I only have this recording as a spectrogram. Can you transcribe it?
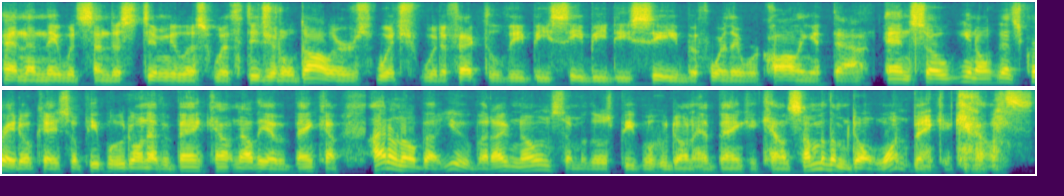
and then they would send a stimulus with digital dollars, which would effectively be CBDC before they were calling it that. And so, you know, that's great. Okay, so people who don't have a bank account now they have a bank account. I don't know about you, but I've known some of those people who don't have bank accounts. Some of them don't want bank accounts.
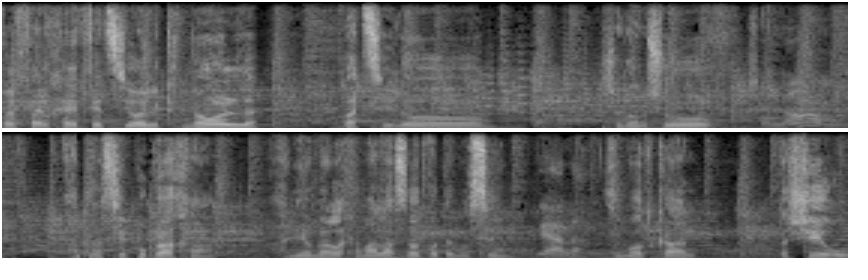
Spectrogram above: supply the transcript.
רפאל חפץ, יואל קנול בצילום. שלום שוב. שלום. הפרינציפ הוא ככה, אני אומר לכם מה לעשות ואתם עושים. יאללה. זה מאוד קל. תשירו.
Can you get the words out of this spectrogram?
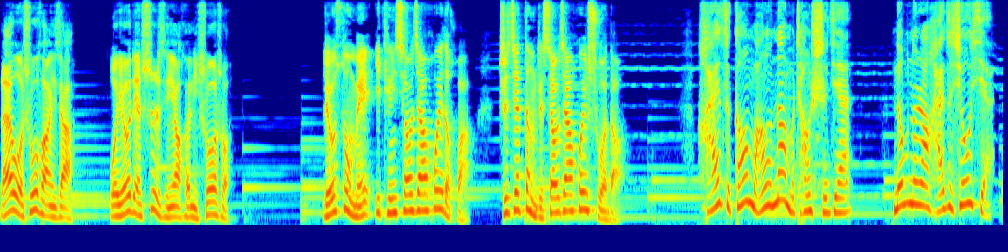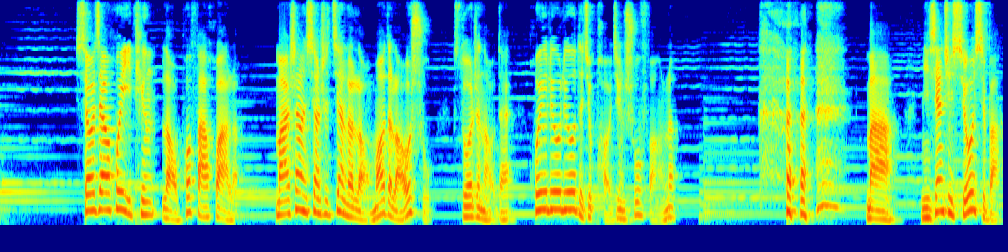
来我书房一下，我有点事情要和你说说。”刘素梅一听肖家辉的话，直接瞪着肖家辉说道：“孩子刚忙了那么长时间，能不能让孩子休息？”肖家辉一听老婆发话了，马上像是见了老猫的老鼠，缩着脑袋灰溜溜的就跑进书房了。哈哈。妈，你先去休息吧。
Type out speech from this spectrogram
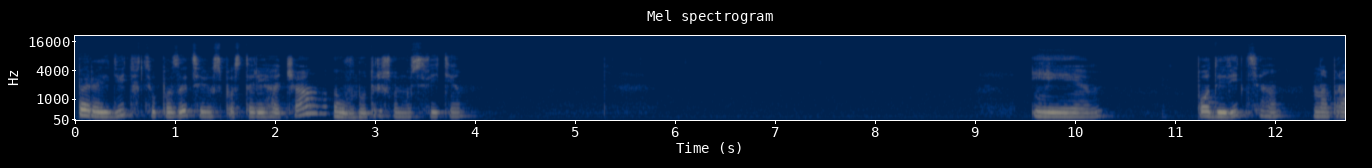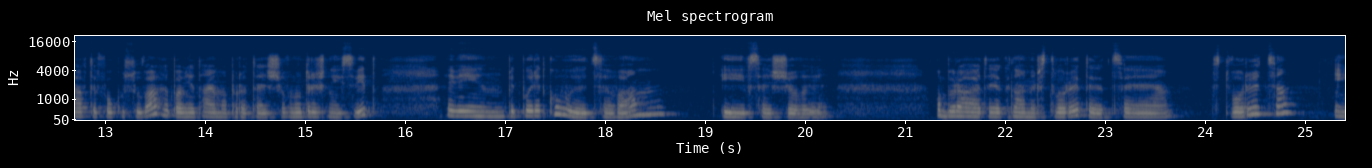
Перейдіть в цю позицію спостерігача у внутрішньому світі. І подивіться, направте фокус уваги, пам'ятаємо про те, що внутрішній світ він підпорядковується вам і все, що ви обираєте як намір створити, це створюється. І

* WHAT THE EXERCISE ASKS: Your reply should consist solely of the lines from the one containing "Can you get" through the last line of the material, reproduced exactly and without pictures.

* ANSWER FOR THE TASK:
Can you get the words out of this spectrogram?
来我书房一下，我有点事情要和你说说。”刘素梅一听肖家辉的话，直接瞪着肖家辉说道：“孩子刚忙了那么长时间，能不能让孩子休息？”肖家辉一听老婆发话了，马上像是见了老猫的老鼠，缩着脑袋灰溜溜的就跑进书房了。哈哈。妈，你先去休息吧。
Type out speech from this spectrogram
Перейдіть в цю позицію спостерігача у внутрішньому світі. І подивіться, направте фокус уваги, пам'ятаємо про те, що внутрішній світ він підпорядковується вам і все, що ви обираєте як намір створити, це створюється. І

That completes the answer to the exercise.